#### What you should do
Retype exactly the span of lines below from the one with "Log-frequency spectrogram, 10.9" through the one with "The expected phone". Do not include pictures.

#### The data

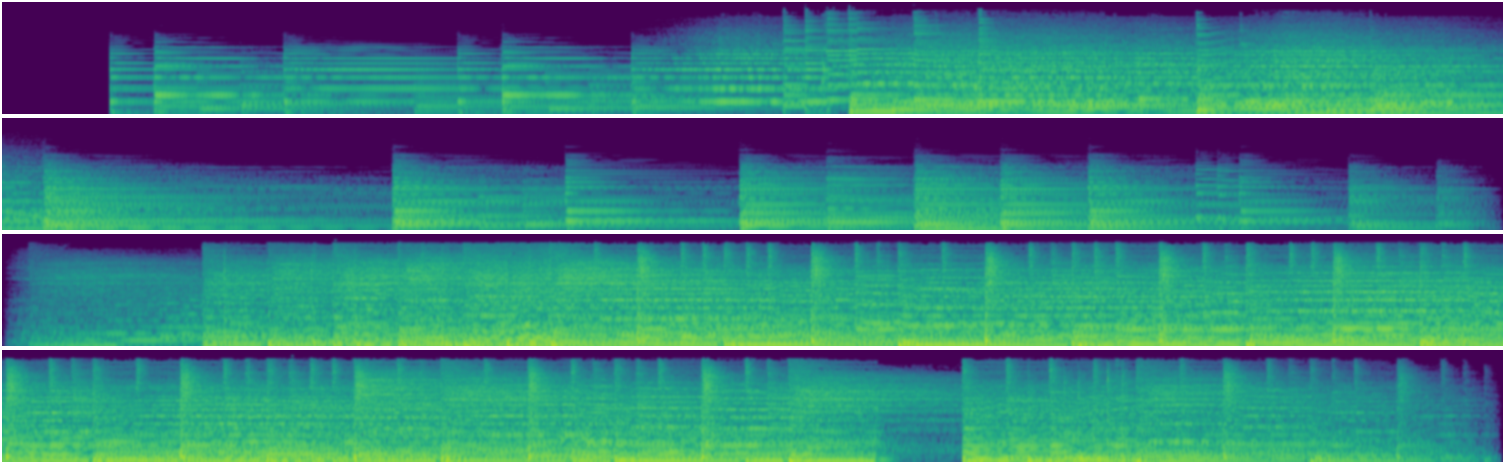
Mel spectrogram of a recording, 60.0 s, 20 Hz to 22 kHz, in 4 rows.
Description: Bb
앞부분30초, 뒷부분30초씩 편집해서 올려 드리고 있습니다.
O.S.T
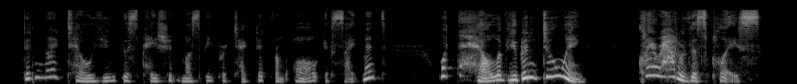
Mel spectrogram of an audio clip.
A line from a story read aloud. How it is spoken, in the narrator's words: whispered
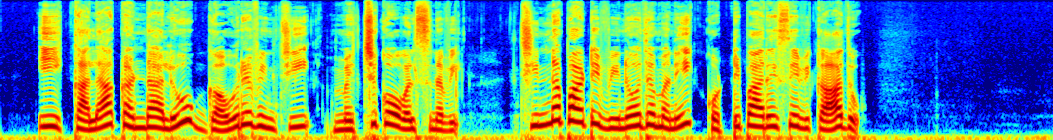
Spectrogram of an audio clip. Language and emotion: Telugu, disgusted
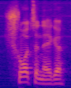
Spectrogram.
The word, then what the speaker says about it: Schwarzenegger: it is arnold not Schwarzenegger it is Arnold Schwarzenegger Schwarzenegger farmer he is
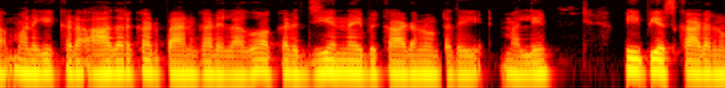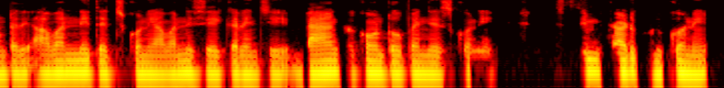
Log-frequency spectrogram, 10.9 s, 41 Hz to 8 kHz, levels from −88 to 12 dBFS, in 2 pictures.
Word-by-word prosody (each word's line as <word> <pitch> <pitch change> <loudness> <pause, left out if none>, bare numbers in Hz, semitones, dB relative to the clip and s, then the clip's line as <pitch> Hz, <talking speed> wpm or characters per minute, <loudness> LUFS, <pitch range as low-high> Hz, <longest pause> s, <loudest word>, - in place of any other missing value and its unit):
మనకి 105 -1 +2
ఇక్కడ 105 +1 -2 0.2
Aadhaar 105 +1 +2
card, 110 -1 0
pan 100 0 +2
card 100 -1 +1
ఎలాగో 95 +3 0
అక్కడ 105 +1 -3 0.2
జీఎన్ఐబీ 105 -1 +2
కార్డ్ 100 0 +2
అని 100 - +1
ఉంటది. 95 0 -3 0.3
మళ్ళీ 95 +1 0 0.7
పీపీఎస్ 115 -2 +4
కార్డ్ 105 -1 +4
అని 100 - 0
ఉంటది. 100 +1 -2
అవన్నీ 105 +1 +3
తెచ్చుకొని 100 0 -2
అవన్నీ 100 +1 0
సేకరించి 95 0 -2 0.2
బ్యాంక్ 105 +1 +3
అకౌంట్ 100 -1 +1
ఓపెన్ 100 0 -1
చేసుకొని 380 - -9 0.6
సిమ్ 115 -1 0
కార్డ్ 110 -1 +4
కొనుక్కొని 100 -1 0
100 Hz, 155 wpm, -22 LUFS, 100-105 Hz, 0.7 s, పీపీఎస్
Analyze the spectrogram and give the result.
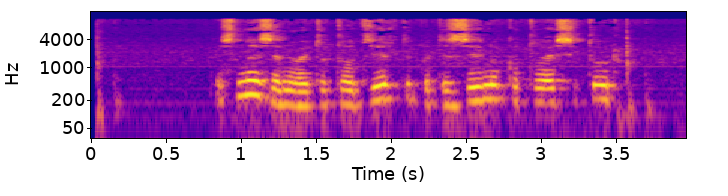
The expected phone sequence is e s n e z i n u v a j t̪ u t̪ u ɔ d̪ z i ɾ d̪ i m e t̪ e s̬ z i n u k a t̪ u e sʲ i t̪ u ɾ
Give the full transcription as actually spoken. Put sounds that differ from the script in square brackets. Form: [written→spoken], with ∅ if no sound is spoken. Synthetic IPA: e s n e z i n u v a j t̪ u t̪ u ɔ d̪ z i ɾ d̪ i [m→b] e t̪ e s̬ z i n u k a t̪ u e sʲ i t̪ u ɾ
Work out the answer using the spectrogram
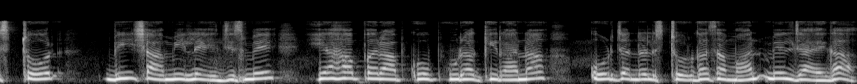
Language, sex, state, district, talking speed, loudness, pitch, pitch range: Hindi, female, Chhattisgarh, Kabirdham, 120 wpm, -11 LUFS, 240 Hz, 225-265 Hz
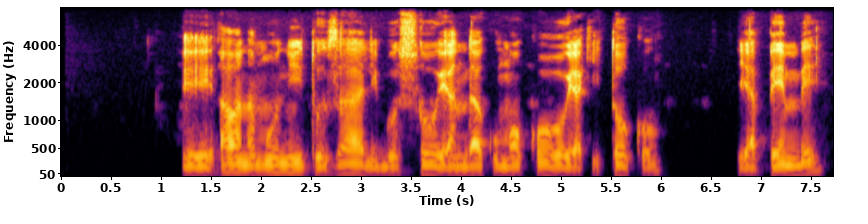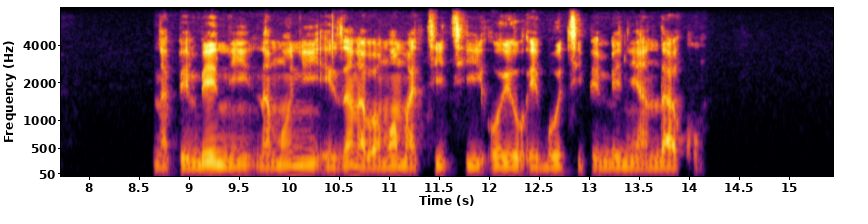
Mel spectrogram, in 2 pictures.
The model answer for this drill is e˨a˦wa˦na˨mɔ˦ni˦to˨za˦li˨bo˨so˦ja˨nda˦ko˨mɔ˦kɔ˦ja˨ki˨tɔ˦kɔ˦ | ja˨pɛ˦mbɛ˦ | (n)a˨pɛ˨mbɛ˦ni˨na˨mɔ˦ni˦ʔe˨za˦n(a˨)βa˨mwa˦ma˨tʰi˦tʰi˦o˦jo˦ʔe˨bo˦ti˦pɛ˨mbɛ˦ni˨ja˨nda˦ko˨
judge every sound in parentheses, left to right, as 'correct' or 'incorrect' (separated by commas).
correct, correct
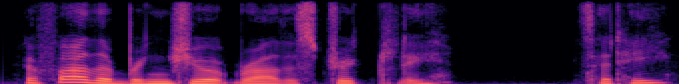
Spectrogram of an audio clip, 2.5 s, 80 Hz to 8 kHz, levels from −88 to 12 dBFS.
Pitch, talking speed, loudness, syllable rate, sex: 185 Hz, 210 wpm, -18 LUFS, 6.2 syllables/s, female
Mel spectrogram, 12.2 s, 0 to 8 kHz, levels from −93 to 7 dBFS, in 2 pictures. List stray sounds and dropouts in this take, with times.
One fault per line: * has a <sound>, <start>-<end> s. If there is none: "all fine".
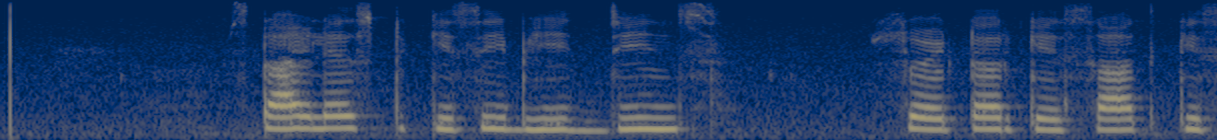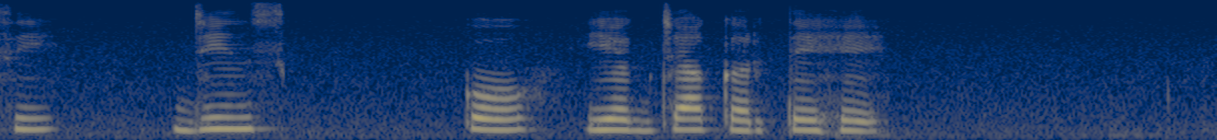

#### Final answer
Log-frequency spectrogram, 10.9 s, 41 Hz to 8 kHz, levels from −88 to 12 dBFS, in 2 pictures.
Word-by-word prosody (each word's line as <word> <pitch> <pitch change> <loudness> <pause, left out if none>, bare numbers in Hz, semitones, dB relative to the clip and s, then the clip's line as <pitch> Hz, <talking speed> wpm or characters per minute, <loudness> LUFS, <pitch range as low-high> Hz, <longest pause> s, <loudest word>, - in place of any other missing value and its unit):
మనకి 105 -1 +2
ఇక్కడ 105 +1 -2 0.2
Aadhaar 105 +1 +2
card, 110 -1 0
pan 100 0 +2
card 100 -1 +1
ఎలాగో 95 +3 0
అక్కడ 105 +1 -3 0.2
జీఎన్ఐబీ 105 -1 +2
కార్డ్ 100 0 +2
అని 100 - +1
ఉంటది. 95 0 -3 0.3
మళ్ళీ 95 +1 0 0.7
పీపీఎస్ 115 -2 +4
కార్డ్ 105 -1 +4
అని 100 - 0
ఉంటది. 100 +1 -2
అవన్నీ 105 +1 +3
తెచ్చుకొని 100 0 -2
అవన్నీ 100 +1 0
సేకరించి 95 0 -2 0.2
బ్యాంక్ 105 +1 +3
అకౌంట్ 100 -1 +1
ఓపెన్ 100 0 -1
చేసుకొని 380 - -9 0.6
సిమ్ 115 -1 0
కార్డ్ 110 -1 +4
కొనుక్కొని 100 -1 0
100 Hz, 155 wpm, -22 LUFS, 100-105 Hz, 0.7 s, పీపీఎస్
Analyze the spectrogram and give the result.
The expected phone sequence is e s n e z i n u v a j t̪ u t̪ u ɔ d̪ z i ɾ d̪ i m e t̪ e s̬ z i n u k a t̪ u e sʲ i t̪ u ɾ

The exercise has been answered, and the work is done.